Cycling on the road in Singapore
could feel like a risk too far, but luckily, it is completely unnecessary. Singapore’s National Parks board has worked hard to create and maintain paths at various difficulty levels. Enjoy a casual bike ride or serious cycle, but make sure to carry enough water and supplies for the duration of the trip as there often aren’t too many shops along the way.
Sometimes referred to as ‘bike island’ due to its nearly nonexistent vehicle traffic, Pulau Ubin is a spectacular place to go cycling and a refreshing escape from the city. Grab the ferry from Changi Point Ferry Terminal and head left into the ‘town’ to rent a bike. From there, start exploring the island. For avid mountain bikers, continue past the town and follow the directions to the German Girl Shrine to get into the mountain bike park. For nature lovers, after you’ve picked up your rental, turn back towards the pier and follow the signs to the Chek Jawa Wetlands. Note that there are only a handful of shops on the island so it’s best to stock up on water while you’re renting your bike.
East Coast Park
East Coast Park, Singapore | © Filipe.Lopes/Shutterstock

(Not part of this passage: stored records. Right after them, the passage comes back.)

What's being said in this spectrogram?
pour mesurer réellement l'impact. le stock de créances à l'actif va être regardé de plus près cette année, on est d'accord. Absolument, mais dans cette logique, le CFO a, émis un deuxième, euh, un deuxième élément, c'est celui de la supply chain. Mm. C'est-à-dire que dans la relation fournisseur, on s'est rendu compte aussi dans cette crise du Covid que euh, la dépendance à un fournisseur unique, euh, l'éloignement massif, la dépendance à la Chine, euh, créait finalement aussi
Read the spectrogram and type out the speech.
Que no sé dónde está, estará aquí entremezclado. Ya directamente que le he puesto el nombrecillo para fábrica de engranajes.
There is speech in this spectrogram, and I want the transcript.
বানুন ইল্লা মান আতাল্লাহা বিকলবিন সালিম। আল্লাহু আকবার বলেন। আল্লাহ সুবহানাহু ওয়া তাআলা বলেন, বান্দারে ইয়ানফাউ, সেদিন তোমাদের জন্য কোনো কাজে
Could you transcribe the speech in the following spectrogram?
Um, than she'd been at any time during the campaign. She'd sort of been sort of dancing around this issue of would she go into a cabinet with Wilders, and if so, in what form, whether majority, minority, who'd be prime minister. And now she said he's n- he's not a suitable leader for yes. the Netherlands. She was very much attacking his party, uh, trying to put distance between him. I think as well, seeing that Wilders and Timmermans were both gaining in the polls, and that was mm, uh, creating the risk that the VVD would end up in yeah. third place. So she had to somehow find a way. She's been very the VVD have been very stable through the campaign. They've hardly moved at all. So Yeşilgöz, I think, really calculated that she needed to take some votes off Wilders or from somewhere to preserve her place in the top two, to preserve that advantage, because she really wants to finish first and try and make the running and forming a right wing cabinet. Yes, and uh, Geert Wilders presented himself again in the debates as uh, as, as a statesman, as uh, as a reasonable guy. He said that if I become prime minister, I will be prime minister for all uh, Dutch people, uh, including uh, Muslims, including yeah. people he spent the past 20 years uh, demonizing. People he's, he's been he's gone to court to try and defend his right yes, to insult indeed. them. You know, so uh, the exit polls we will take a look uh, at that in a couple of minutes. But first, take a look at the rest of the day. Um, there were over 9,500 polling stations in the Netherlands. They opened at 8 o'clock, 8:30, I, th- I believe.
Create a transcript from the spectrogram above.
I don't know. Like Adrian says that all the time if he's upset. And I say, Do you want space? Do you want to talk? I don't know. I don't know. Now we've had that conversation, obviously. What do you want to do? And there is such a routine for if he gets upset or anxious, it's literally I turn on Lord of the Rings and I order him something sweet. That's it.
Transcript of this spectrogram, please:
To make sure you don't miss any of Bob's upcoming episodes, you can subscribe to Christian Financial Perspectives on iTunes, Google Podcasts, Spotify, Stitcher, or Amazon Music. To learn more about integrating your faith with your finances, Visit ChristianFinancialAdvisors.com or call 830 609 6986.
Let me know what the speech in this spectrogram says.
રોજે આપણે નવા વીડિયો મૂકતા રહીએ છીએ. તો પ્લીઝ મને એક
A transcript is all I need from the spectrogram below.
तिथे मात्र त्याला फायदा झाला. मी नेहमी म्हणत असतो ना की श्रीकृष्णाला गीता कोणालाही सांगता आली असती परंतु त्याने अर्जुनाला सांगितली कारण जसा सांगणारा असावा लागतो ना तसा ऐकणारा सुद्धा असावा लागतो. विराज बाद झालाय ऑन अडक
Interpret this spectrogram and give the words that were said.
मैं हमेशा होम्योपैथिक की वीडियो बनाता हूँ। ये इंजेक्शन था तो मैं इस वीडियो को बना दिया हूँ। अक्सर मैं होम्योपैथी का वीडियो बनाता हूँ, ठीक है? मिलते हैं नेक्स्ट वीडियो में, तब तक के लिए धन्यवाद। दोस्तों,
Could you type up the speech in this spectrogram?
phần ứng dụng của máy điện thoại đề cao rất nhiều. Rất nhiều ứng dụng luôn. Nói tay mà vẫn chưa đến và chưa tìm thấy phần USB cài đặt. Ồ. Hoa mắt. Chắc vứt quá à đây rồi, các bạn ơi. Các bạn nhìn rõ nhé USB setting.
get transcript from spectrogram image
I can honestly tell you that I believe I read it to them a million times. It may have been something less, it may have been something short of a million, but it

East Coast Park
East Coast Park stretches along 15 kilometres of the Singapore coastline. This is the place to head for a leisurely afternoon bike ride, paired with some people watching. It sometimes feels like the entire population of Singapore is down here on a Sunday, so it’s definitely not the place for riders hoping to get up some speed. Try riding your bicycle down the Bedok Jetty and see if the amateur fisherman have been successful with the day’s catch. With many eateries and shops located along East Coast Park, this makes for an easy afternoon out that doesn’t require a lot of advance planning.
East Coast Park
Kallang Basin and Marina Bay
Starting near Nicoll Highway, follow Kallang Basin towards the Marina Bay Sands Complex. After you pass the Singapore Flyer, keep left and cycle along the Marina Bay Boardwalk past the Art Science Museum and Shoppes by the Bay. Turn right at the end of the boardwalk and keep following the perimeter of the bay. There’s a path that runs between the bay and The Customs House. From there, keep going towards The Fullerton Hotel and then you’ll reach the Merlion Park on the other side. If you’re so inclined, complete the circle by crossing the Jubilee Bridge, passing in front of the Esplanade Theatres and The Float@Marina Bay and ending with crossing the Helix Bridge. This is a fairly short route, but there are many great photo spots, such as the observatory pods on the Helix Bridge and the skyline of the Central Business District from across the water.
10 Bayfront Avenue, Singapore
North Eastern Riverine Loop
One of the cycling tours suggested by the National Parks in support of the relatively recently opened Park Connectors, this 16-kilometre trail will quickly have you feeling at one with nature. Start at Punggol Park, which can be reached on foot from Buangkok MRT (NOT Punggol MRT). From here you’ll see an array of flora and fauna as you cross the Punggol Promenade Riverside Walk and through the Lorong Halus Wetland. The trail is well signposted and listed as being at an “easy” route.
Changi Point Coastal Walk and Changi Beach
The Changi Beach Boardwalk offers a visually spectacular, if very short ride at just 2.2 kilometres long. That said, the boardwalk offers undeniably beautiful views as you cross a variety of terrains including riding along wooden planks, past a vintage beach club and through a section of jungle. Add some mileage to this trail by cycling around Changi Beach where you’ll enjoy the surreal experience of jumbo jets coming in low overhead to land at Changi Airport.
Western Adventure Loop
The Western Adventure Loop is listed by the National Parks as a moderately difficult trail, winding through the wild jungles on the country’s Western coast, as opposed to the carefully manicured trails common in Eastern and Central Singapore. Start out at Choa Chu Kang Park, follow the Park Connector Network through Bukit Panjang and finally end up admiring Little Guilin and the quarry pond at Bukit Batok Nature Park.
Choa Chu Kang Park
Bukit Batok Nature Park | © Holiday Point
The Southern Bumps
Don’t be deceived by the slightly comical name of this trail, it is often considered Singapore’s most challenging ride. The Southern Bumps is a 20-kilometre trail that goes over small, sharp hills running the length of the West Coast Highway. Some of the hills featured include Mount Faber, a 1.7 kilometre hill climb and Vigilante Drive with Singapore’s sharpest incline.